Page 139 - When distilled with three times its weight of sodalime it furnishes piperidine, a limpid liquid having the taste of pepper, and also its odor, soluble in water and alcohol, boiling at 106°. This body is alkaline and saturates acids. It contains a single atom of hydrogen replaceable by methyl, ethyl, etc. CONIA, CONYLIA. OR CONINE. This body is obtained from hemlock (Conium maculatum); the crushed seeds are distilled in a large glass retort, with a solution of potassa, or soda, whereupon an alkaline...
Page 37 - Essence of lemon also gives two dichlorhydrides at once, one liquid, the other solid. Oil of turpentine may be obtained in a pure state, on distilling the commercial article in a vacuum. Thus obtained, turpentine is colorless, limpid, very volatile, and has a characteristic odor. It is insoluble in water; very soluble in alcohol and ether. It burns with a smoky flame; on exposure to the air it oxydizes and becomes resinous.
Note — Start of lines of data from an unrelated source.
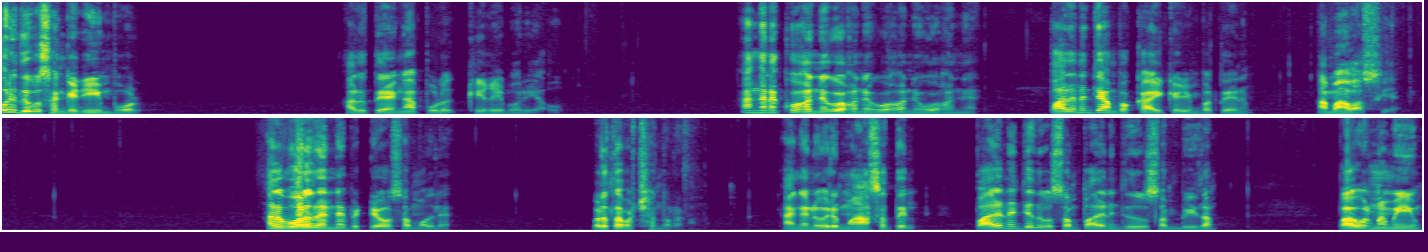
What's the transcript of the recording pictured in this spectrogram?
ഒരു ദിവസം കഴിയുമ്പോൾ അത് തേങ്ങാപ്പൂൾ കീറിയ പോലെയാവും. അങ്ങനെ കുറഞ്ഞ് കുറഞ്ഞ് കുറഞ്ഞ് കുറഞ്ഞ് പതിനഞ്ചാം പൊക്കായി കഴിയുമ്പോഴത്തേനും അമാവാസ്യ. അതുപോലെ തന്നെ പിറ്റേ ദിവസം മുതൽ വെളുത്ത പക്ഷം തുടങ്ങും. അങ്ങനെ ഒരു മാസത്തിൽ പതിനഞ്ച് ദിവസം പതിനഞ്ച് ദിവസം വീതം പൗർണമിയും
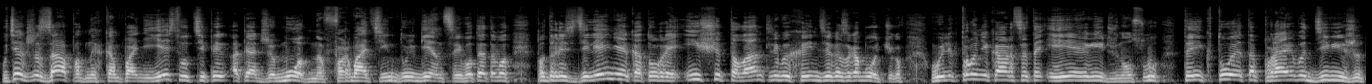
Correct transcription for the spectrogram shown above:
У тех же западных компаний есть вот теперь, опять же, модно в формате индульгенции вот это вот подразделение, которое ищет талантливых инди-разработчиков. У Electronic Arts это EA Originals, у Take-Two это Private Division.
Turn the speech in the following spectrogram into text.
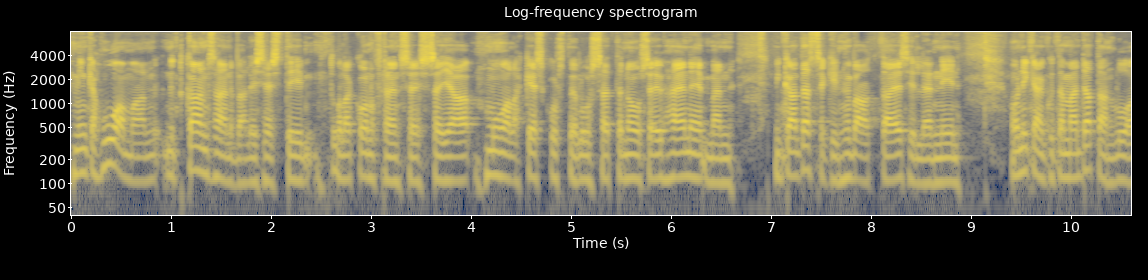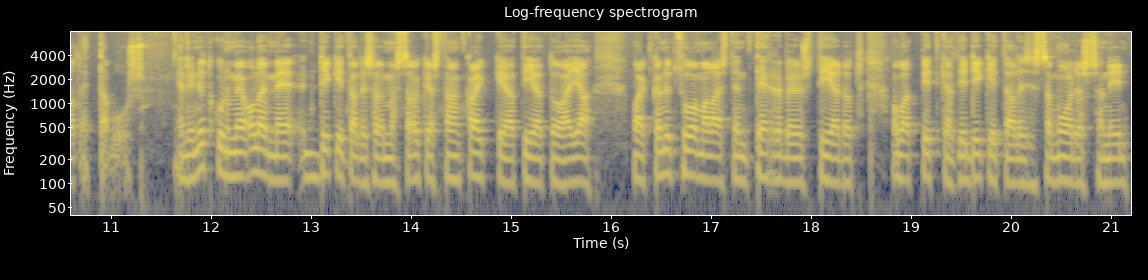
minkä huomaan nyt kansainvälisesti tuolla konferensseissa ja muualla keskustelussa, että nousee yhä enemmän, mikä on tässäkin hyvä ottaa esille, niin on ikään kuin tämä datan luotettavuus. Eli nyt kun me olemme digitalisoimassa oikeastaan kaikkea tietoa ja vaikka nyt suomalaisten terveystiedot ovat pitkälti digitaalisessa muodossa, niin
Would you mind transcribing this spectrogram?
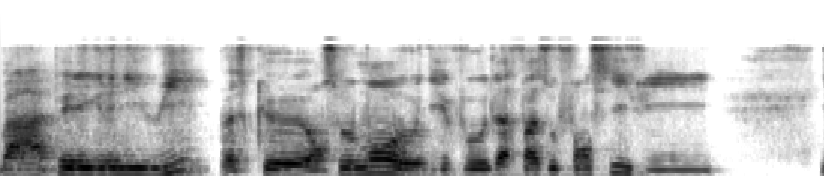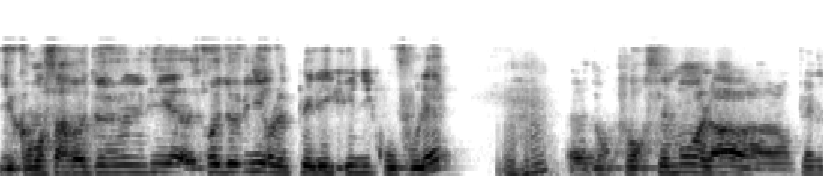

Page 55 - ... 2. Its use as a medicine is chiefly that of a cardiac stimulant, and often admits of substitution. " 3. As a medicine, it is not well fitted for self-prescription by the laity, and the medical profession is not accountable for such administration, or for the enormous evils arising therefrom. " 4. The purity of alcoholic liquors is, in general, not as well assured as that of articles used for medicine should be. The various mixtures when used as medicine, should have definite and known composition,...
Page 183 - ... to only 3° B., when a syrup is obtained known as starch syrup. Honey treated with cold concentrated alcohol, also furnishes glucose. The crystals of glucose are small, opaque, and ill denned. They are represented by the formula C6H12O6,2H2O, but they may be obtained having the composition C6H12O6 by precipitating the glucose in boiling concentrated alcohol. The water may also be driven oft' by heating the glucose to about 100°.
Page 25 - These substances include amber, retinasphalt, asphalt, retinite, and many other allied bodies which are chiefly contained in the tertiary strata. In many instances they are the products of the action of an elevated temperature upon vegetable bodies; and when this is the case, they form irregular deposits which impregnate the strata around. In many cases the bitumens occur in regular beds, which appear to have been formed in a manner similar to the deposits of true coal. Certain important building...
Page 134 - ... is now applied to a large number of organic compounds, many of which, in their external characters, exhibit very little resemblance to common alcohol.
Page 13 - ... C3H8. are gaseous at ordinary temperatures, the highest containing 20 or more carbon-atoms, are solid, while the intermediate compounds are liquids, becoming more and more viscid and less volatile, as they contain a greater number of carbon-atoms, and exhibiting a constant rise of about 20° C. (36° F.) in their boiling points for each addition of CH2 to the molecule.
Page 55 - 1. Alcohol is not shown to have a definite food value by any of the usual methods of chemical analysis or physiological investigation. " 2. Its use as a medicine is chiefly that of a cardiac stimulant, and often admits of substitution.
Page 13 - Hjo+j. by abstraction of one or more pairs of hydrogen-atoms. But a saturated hydrocarbon, CH4, for example, may give up 1, 2, 3, or any number of hydrogen-atoms in exchange for other elements ; thus marsh gas, CH4, subjected to the action of chlorine under various circumstances, yields the substitution-products...
Page 15 - Amidoxypropyl Methylpropyl Diethylpropyl. From the radicals above mentioned, all well-defined organic compounds may be supposed to be formed by combination and substitution, each radical entering into combination, just like an elementary body of the same degree of equivalence. Organic compounds may thus be arranged in the following classes : I.